“We lived in Europe for years,” Jill said, explaining that they worked for the State Department. “We were the last ones out of Yugoslavia in the ‘90s. We locked the doors behind us.”
A chill ran up my spine as I explained that I’d traveled through the Balkans a few years prior and counted it among my favorite places in the world. Needless to say, bonding over remote locations and reverse culture shock is pretty powerful stuff.
“How are you handling being back?” Jill asked empathically.
“Walgreens overwhelms me a lot,” I confided, something I rarely tell people because I hate being that obnoxious stereotype of an American who lived abroad and now thinks they have all this nuanced perspective about everyday life.
But with Jill, it was OK. She smiled and said, “Oh, the first time I went into Macy’s, I just burst into years. We’ve been back 18 years, and sometimes I still have trouble.”
I wanted to hug her.
Instead of invading anyone’s personal space, I’ve made a concerted effort to build relationships with the people I meet in the building. Last weekend, my honey and I went out of town for a few days. Instead of calling our cat sitter, I rang Jill.
“Would you guys be willing to check on Malcolm the cat twice this weekend?” I asked. They came down to get the key and ended up staying for an hour, giving us the latest neighborhood gossip and chatting about when the next earthquake might hit. I left them a nice bottle of wine and some goodies for their kitty and practically begged them to let me return the favor the next time they go away overnight.

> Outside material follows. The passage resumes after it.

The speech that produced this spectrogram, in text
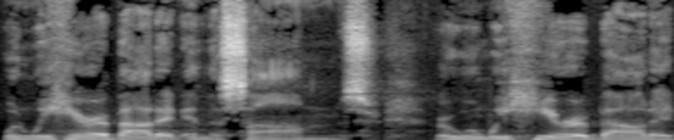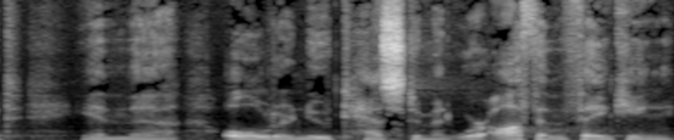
when we hear about it in the Psalms, or when we hear about it in the Old or New Testament, we're often thinking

I know it’s all a little sappy, but knowing that I have neighbors I can call makes me feel warm inside. I suppose I simply hadn’t considered how nice it is to have a pal who will water the flowers and check the mail in your absence. (Or a neighbor who lets you borrow her clay pots. At least half of my current planters are not my own. Thanks, Jen!)
All of this makes me feel like staying put for a while, like maybe I don’t have to keep rushing off to new cities to meet new people. Maybe I can settle into my neighborhood and learn to love the familiarity mixed with the occasional surprise. Actually, I think I already have.
*I always change people's names who haven't obviously consented to being described, if fondly, on the internets. Everyone in this article has been renamed.